Here's one of my old replays.

It wasn't until now that I realized that playing traditional rhythm games have decimated my Parappa skills. Baah. I remember being able to get COOL on any stage on a whim. Now I struggle, even with effectors. I still like Um Jammer Lammy though. I spent hours on that game, despite the small tracklist.

Next is Puyo Puyo Sun. This is the PlayStation port of the third Puyo Puyo game released in 1998. This was also pretty cheap complete. I haven't played Sun all that much.

With the new Sun rule, the new Sun Puyo occasionally drops on the play field and clearing them next to a chain will add additional nuisance puyo to the chain. It sounds pretty fun.

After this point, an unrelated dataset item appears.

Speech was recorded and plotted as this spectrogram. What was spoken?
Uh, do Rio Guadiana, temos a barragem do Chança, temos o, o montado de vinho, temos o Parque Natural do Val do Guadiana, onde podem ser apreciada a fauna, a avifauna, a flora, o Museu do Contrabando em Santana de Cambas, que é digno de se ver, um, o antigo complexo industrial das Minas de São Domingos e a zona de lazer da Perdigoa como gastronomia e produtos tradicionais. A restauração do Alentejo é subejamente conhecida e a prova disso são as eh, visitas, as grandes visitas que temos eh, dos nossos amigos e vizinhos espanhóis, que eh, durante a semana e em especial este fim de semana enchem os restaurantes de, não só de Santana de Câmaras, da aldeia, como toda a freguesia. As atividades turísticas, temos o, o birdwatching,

Finally, Minimoni Shakatto Tamboruine da Pyon! It's a rhythm game that's based off the Hello! Project group Minimoni, which was a group primarily focused on more child-centric music, singing about baking cake and rock-paper-scissors. They were pretty popular back then, they got some TV shorts and a whole movie produced by Polygon Pictures. It's crazy.

Anyways, Shakatto Tambourine was an arcade game produced by Sega that played similar to Samba de Amigo, but now with a single tambourine that you shake and hit. It got 3 games and this game was the only home console port of the series. I have videos of the arcade version on my channel, but they're in pretty bad quality, as I didn't firmly grasp video quality just yet.

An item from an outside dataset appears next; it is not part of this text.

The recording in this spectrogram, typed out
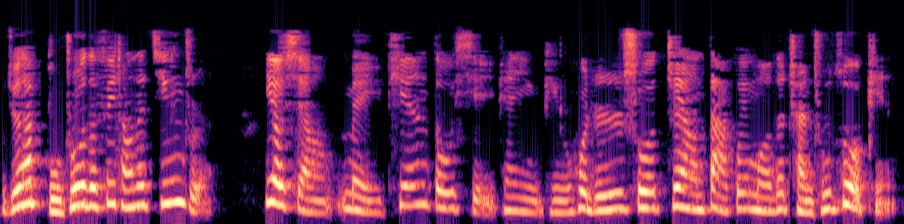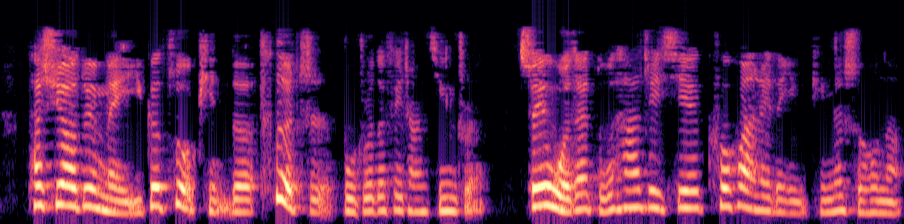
我觉得他捕捉的非常的精准。要想每天都写一篇影评，或者是说这样大规模的产出作品，他需要对每一个作品的特质捕捉的非常精准。所以我在读他这些科幻类的影评的时候呢，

Since this is a Sega arcade game, this is actually Sega's only original game on the original PS1!

The song list not only consists of Minimoni songs, but also regular Morning Musume songs. If you manage to get a good total score at the end of the set, you get to play a bonus medley. It'd probably be way more fun with the tambourine accessory, but shipping that would probably cost a good bit.

This is what the shelf looks like right now. I'm pretty close to getting more Japanese PS2 games than Super Famicom games, which I used to import a lot of a games back in 2019. The games already occupy half of the shelf, so maybe I'll have to move games to a different shelf later! Haha, that won't happen for a while though.

I also got a new PS2 memory card. It's this really cool translucent black color. It was used and had a bunch of soccer game data on it. Some data was even as recent as 2016. I made a dump of the memory card before formatting it and looked at the Your System Configuration file for any play history for games that didn't get saved.

In case you didn't know, the towers on the PS2 startup don't actually represent the amount of storage free or used on your memory card, rather it's how long you played a title. This information was stated as early as the PS Festival 2000 event from a month before the console came out.

Anyways, the Your System Configuration file takes note of the latest handful of games played on the system it's connected to. It saves the ID of the software into a small file. This table is a list of all the IDs saved and their respective titles.

SLPM_652.67Kurogane no Houkou 2: Warship Gunner
SLPM_669.70Pro Yakyuu Spirits 5
SLPS_253.15One Piece Grand Battle 3
SLPS_255.31SD Gundam G Generation Seed
SCPS_150.10Gran Turismo Concept 2001 TOKYO

And that's about it. It doesn't seem like there was any games played that didn't have a save file. I was expecting that the previous owner played a game but didn't save or deleted any save data before selling it. Hopefully, when I do get more PS2 memory cards, they'll come with their save data intact along with the Your System Configuration file. I'll write about it when they come.

That's it for this month's pickups. I still have a LOT coming from Japan, so much so that I think the shelf might actually fill up. Some surface packages might be coming in next month, so I'll def write about those if they come on time... if they haven't gone missing.

That's it for this month. I'm so sorry it took so long for this post and the rest to come out! A lot of stuff happened that you can probably tell.

Also, Splatoon is still down. Three whole months! Splatoon has been down for a quarter of the year! If it's not back up by September, then it would be half a year of no Splatoon. At that point, I would have zero hope of the game ever coming back.